As a strategy to dissuade George from ending it all Clarence allows him to see what his family and community would be like if he hadn’t been born.
Despite being in black and white It’s A Wonderful Life continues to be a must-see staple of Christmas TV schedules the world over.
So, how to transfer this to the stage? The solution has been to go back to its former incarnation as a radio play. The theatrical conceit is that we, the audience, play the part of the radio audience as if we were at a live broadcast in 1950’s America, complete with hilariously inappropriate but accurate commercial interludes between the acts.
A small but very talented cast of  six, plus an onstage sound effects girl, create the entire thirty two characters of the show using just their voices and a few hats. Their vocal dexterity is amazing to witness and their ability to switch instantly from part to part is astonishing. Each of the actors has to play several parts, except for Oliver Stoney who only plays George Bailey. The almost bare stage is peopled solely by a couple of microphones and a table of sound effect apparatus and yet you believe in the cold river, the snowstorm, the derelict house and our hero’s final redemption.
It’s A Wonderful Life is at Curve for one more day and then is touring nationally. Full details at

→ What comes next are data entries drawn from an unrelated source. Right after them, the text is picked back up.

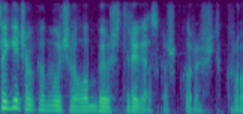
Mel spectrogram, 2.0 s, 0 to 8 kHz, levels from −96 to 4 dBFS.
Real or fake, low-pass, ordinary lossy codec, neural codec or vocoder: real; 7.2 kHz; Opus, 16 kbps; none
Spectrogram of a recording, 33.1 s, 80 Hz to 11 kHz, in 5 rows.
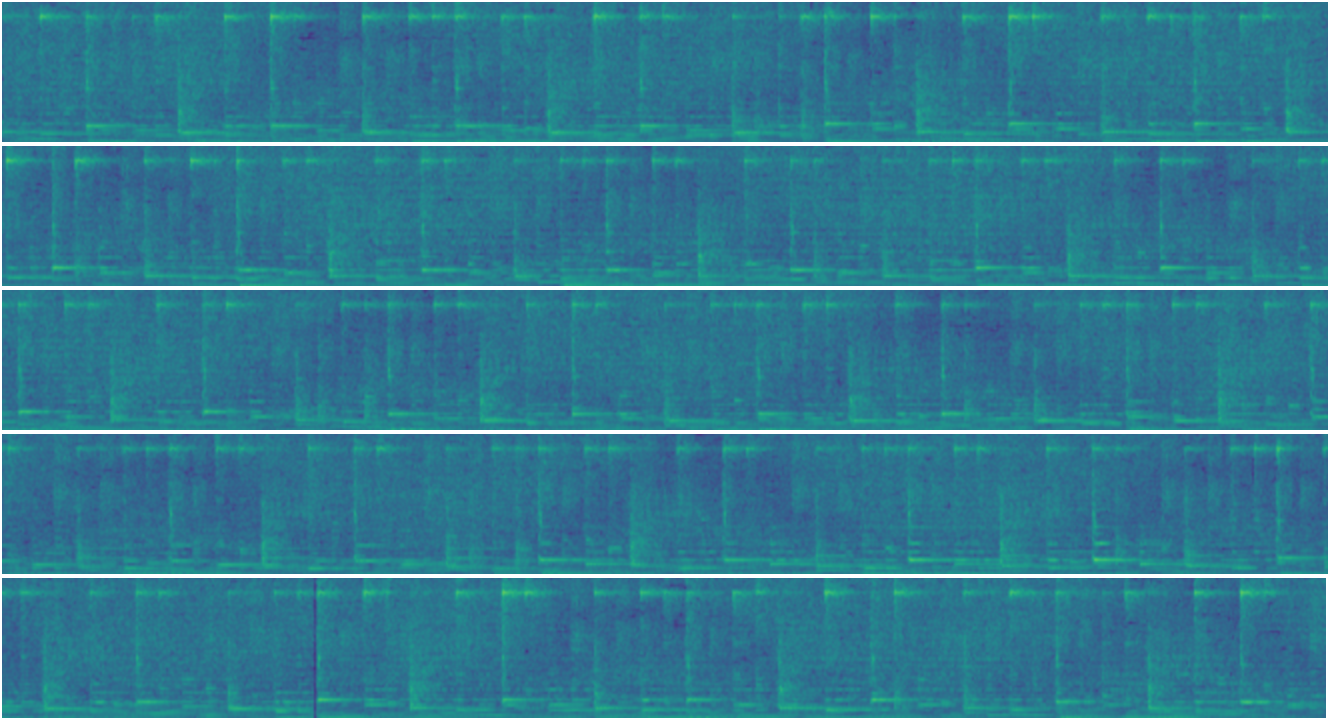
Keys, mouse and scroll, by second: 0.0 g, 0.5 z, 1.4 click, 2.5 g, 2.8 y, 3.5 x, 7.8 click, 8.4-9.7 middle drag, 10.3 click, 10.6-11.2 scroll down 1, 11.2-12.4 middle drag, 13.2 click, 14.0-15.0 typing, 15.8 click, 16.2-17.4 scroll up 1, 17.4 Tab, 18.3 ctrl+b, 20.7 click, 21.2 scroll up 1, 22.1 Tab, 22.5-23.0 scroll down 1, 26.7-27.0 scroll down 1, 27.0-30.1 middle drag, 30.8-31.5 middle click, 31.8 g, 32.2 z.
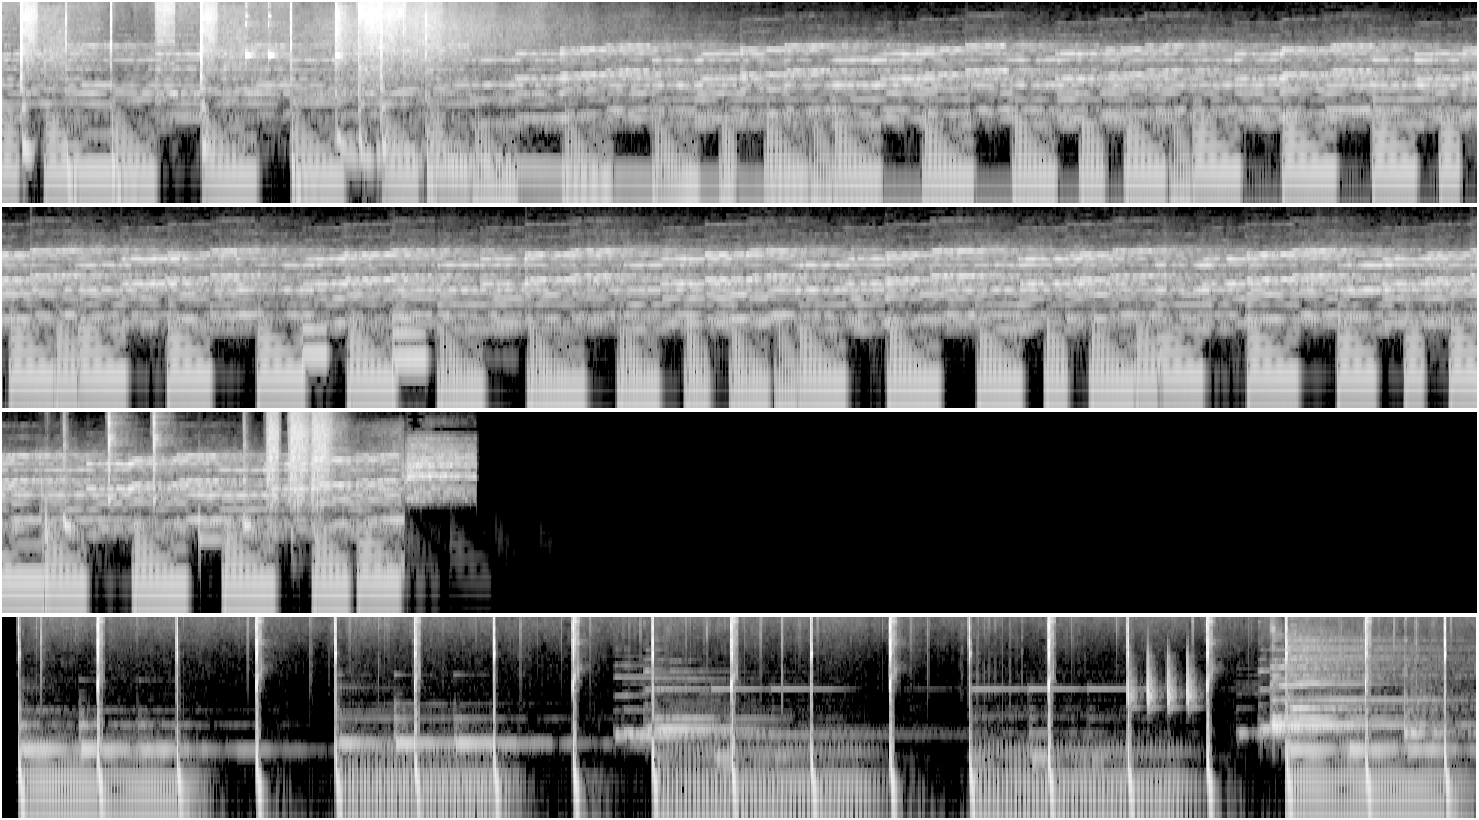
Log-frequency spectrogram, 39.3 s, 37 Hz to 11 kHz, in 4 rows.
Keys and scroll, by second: 0.2 Delete, 1.1 Delete, 2.7 t, 4.6 typing, 5.0 Return, 6.9 \, 7.9 p, 10.0 \, 11.4 Delete, 15.1 typing, 15.4 Return, 16.3 l, 18.7 \, 20.6 p, 24.3 \, 25.3 Delete, 33.5 r, 37.6 \, 38.8 l.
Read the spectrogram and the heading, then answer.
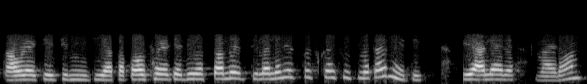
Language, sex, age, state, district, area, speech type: Marathi, female, 30-45, Maharashtra, Osmanabad, rural, conversation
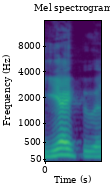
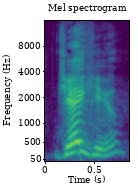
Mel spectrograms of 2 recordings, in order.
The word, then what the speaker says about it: Jehu: It's no J's in the language. You say Yehu is the right way to pronounce it.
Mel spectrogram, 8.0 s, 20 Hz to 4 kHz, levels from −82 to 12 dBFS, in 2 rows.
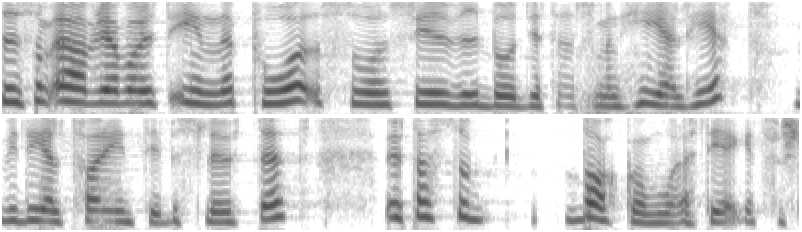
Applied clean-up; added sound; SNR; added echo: neural separator model SepFormer WHAM!.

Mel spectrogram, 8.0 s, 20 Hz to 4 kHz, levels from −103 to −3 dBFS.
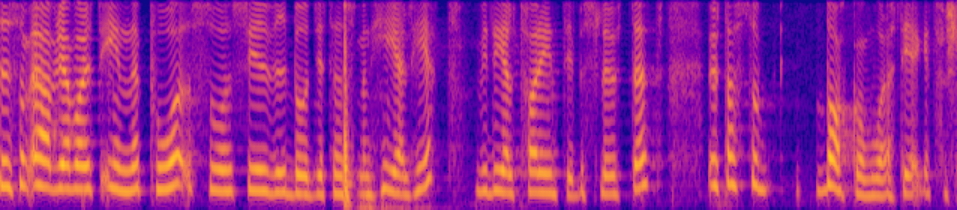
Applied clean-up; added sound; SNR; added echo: neural mask model RNNoise.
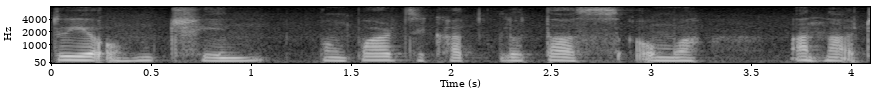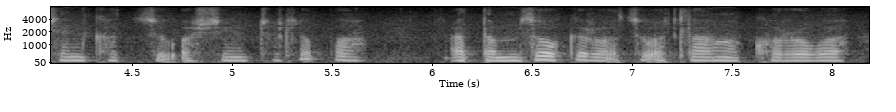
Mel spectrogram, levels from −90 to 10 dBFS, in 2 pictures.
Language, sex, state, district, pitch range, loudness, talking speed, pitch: Mizo, female, Mizoram, Aizawl, 155-170 Hz, -20 LUFS, 220 wpm, 160 Hz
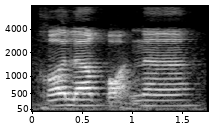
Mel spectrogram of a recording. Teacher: yang betul adalah huruf qaf ketika sukun dia terpantulkan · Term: Qalqalah, qalqalah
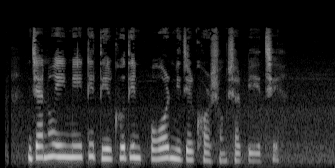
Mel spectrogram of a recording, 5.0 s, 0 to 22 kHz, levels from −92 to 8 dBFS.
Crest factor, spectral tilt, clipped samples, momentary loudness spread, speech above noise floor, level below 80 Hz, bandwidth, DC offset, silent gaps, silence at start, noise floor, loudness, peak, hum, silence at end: 18 dB; -5 dB/octave; under 0.1%; 14 LU; 33 dB; -78 dBFS; 11.5 kHz; under 0.1%; none; 0.4 s; -57 dBFS; -24 LUFS; -8 dBFS; none; 0.85 s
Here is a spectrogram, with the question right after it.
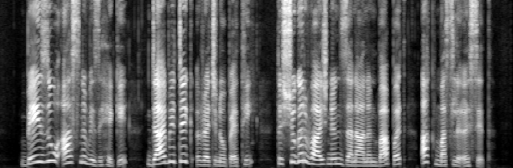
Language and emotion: Kashmiri, neutral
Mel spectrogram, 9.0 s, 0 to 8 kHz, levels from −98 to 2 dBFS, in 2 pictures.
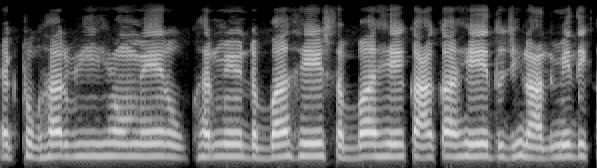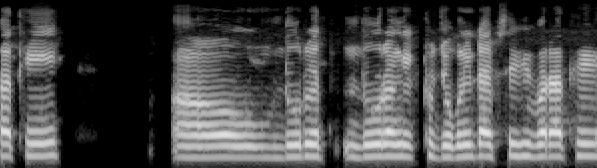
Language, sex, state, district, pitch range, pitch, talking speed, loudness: Chhattisgarhi, female, Chhattisgarh, Jashpur, 205-220 Hz, 215 Hz, 230 wpm, -17 LUFS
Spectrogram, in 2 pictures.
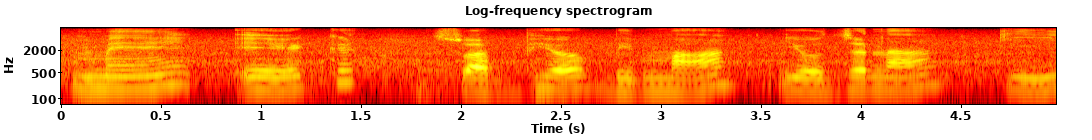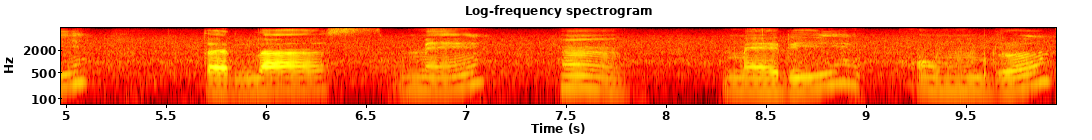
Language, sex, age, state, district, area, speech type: Hindi, female, 45-60, Madhya Pradesh, Chhindwara, rural, read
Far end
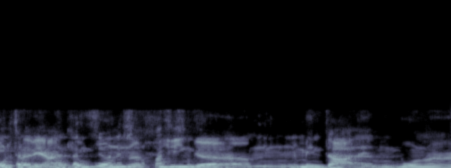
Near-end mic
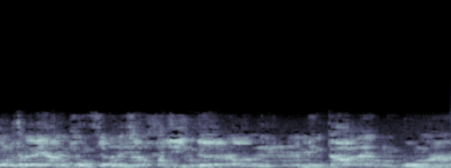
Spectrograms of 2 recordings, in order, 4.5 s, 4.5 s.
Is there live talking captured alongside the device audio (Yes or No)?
No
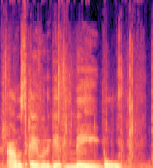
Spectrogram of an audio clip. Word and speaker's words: Mabel: I was able to get Mabel. I thought her name was Maple, but it is Mabel.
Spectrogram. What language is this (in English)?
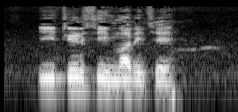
Goaria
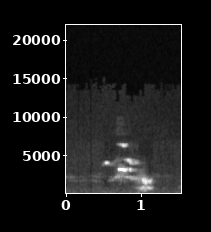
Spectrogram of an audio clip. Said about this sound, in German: Hm, ich weiß nicht, ob es hört. Mein Falke da draußen, der schreit schon wieder ganz laut. Aber wahrscheinlich kriegst du es nicht mit.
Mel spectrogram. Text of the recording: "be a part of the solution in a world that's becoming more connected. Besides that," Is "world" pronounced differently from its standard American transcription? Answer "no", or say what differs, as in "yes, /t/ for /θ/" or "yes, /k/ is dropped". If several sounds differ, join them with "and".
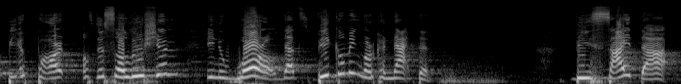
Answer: no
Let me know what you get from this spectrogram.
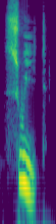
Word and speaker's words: Suite: Die G Suite. Genau. Oder Suite. Ja, Suite, sag ich mal. Genau. Ja. Ist das jetzt französisch ausgesprochen?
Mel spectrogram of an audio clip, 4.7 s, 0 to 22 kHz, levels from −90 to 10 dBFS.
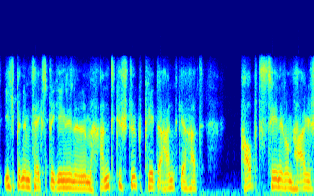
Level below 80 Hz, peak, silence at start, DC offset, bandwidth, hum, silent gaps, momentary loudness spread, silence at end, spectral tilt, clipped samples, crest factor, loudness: -48 dBFS; -6 dBFS; 0.05 s; under 0.1%; 8 kHz; none; none; 5 LU; 0 s; -5.5 dB/octave; under 0.1%; 12 dB; -18 LUFS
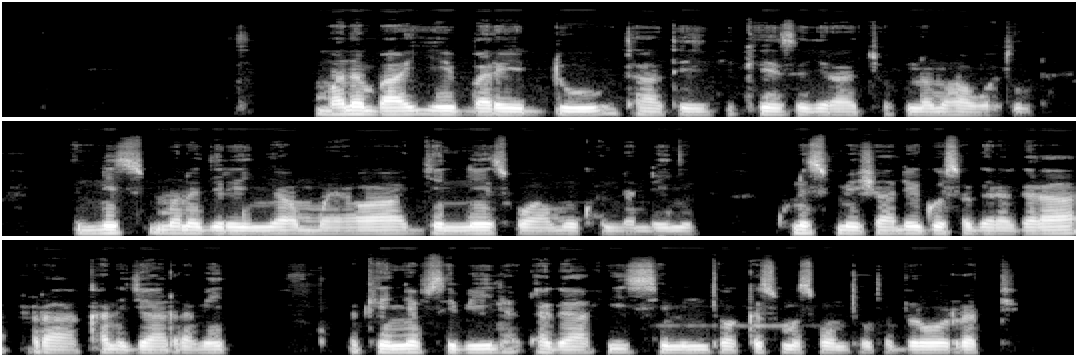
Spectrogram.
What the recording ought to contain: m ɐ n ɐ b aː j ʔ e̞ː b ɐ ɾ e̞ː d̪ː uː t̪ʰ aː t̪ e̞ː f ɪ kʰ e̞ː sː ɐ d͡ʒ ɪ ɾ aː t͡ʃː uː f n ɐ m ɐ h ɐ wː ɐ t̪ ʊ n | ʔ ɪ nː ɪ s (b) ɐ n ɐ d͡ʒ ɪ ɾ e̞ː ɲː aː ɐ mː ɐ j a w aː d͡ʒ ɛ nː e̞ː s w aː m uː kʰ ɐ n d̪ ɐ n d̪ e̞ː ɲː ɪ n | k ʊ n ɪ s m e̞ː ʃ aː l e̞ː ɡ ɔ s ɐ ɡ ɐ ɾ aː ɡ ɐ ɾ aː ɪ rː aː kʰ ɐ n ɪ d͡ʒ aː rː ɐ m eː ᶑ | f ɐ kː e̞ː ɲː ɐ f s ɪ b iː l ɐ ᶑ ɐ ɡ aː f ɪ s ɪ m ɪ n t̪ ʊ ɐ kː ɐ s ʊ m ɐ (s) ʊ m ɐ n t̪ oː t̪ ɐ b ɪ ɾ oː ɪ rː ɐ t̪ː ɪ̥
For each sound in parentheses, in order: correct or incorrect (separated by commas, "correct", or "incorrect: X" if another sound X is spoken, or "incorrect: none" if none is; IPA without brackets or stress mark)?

First published in Western Gazette
(c) Paul Towers 2015


The Element In The Room

The Element In The Room by John Hinton
Tangram Theatre – John Hinton, Jo Eagle, directed by Daniel Goldman
Upstairs @ The Western, 1st November 2015

“a great vehicle for getting science to the masses”

Marie Curie was born in Warsaw in 1867 and was, therefore, contrary to our perceived wisdom, Polish, although also a naturalised French citizen. She studied at the clandestine Floating University, an unofficial seat of learning for women. In 1891, aged just 24, she followed her sister to Paris where she continued her studies, conducted research and met her husband, Pierre Curie. In 1903 she won a Nobel Prize for physics with her husband and a physicist. In 1911 she won a chemistry Nobel Prize in her own name, the only person to ever win Nobel Prizes in two disciplines.
During her lifetime she discovered both polonium and radium. The latter being the basis of radiotherapy to this day. Her pioneering work in the discovery and development of radioactivity and the development of mobile X ray machines has saved millions of lives over the years.

Following on from last year’s thoroughly entertaining Darwin, this, the second in the science trilogy from Tangram, is just as much fun, just as entertaining and just as educational. With John Hinton’s winning combination of storytelling, groan inducing puns and silly songs this is a great vehicle for getting science out to the masses. The trilogy, wholesome and hilarious, should be compulsory viewing for children of all ages.

The Element In The Room, part of Tangram’s Scientriology, is touring continuously. Full tour details on
Review published on Pub Theatre Blog and Western Gazette
(c) Paul Towers 1/11/15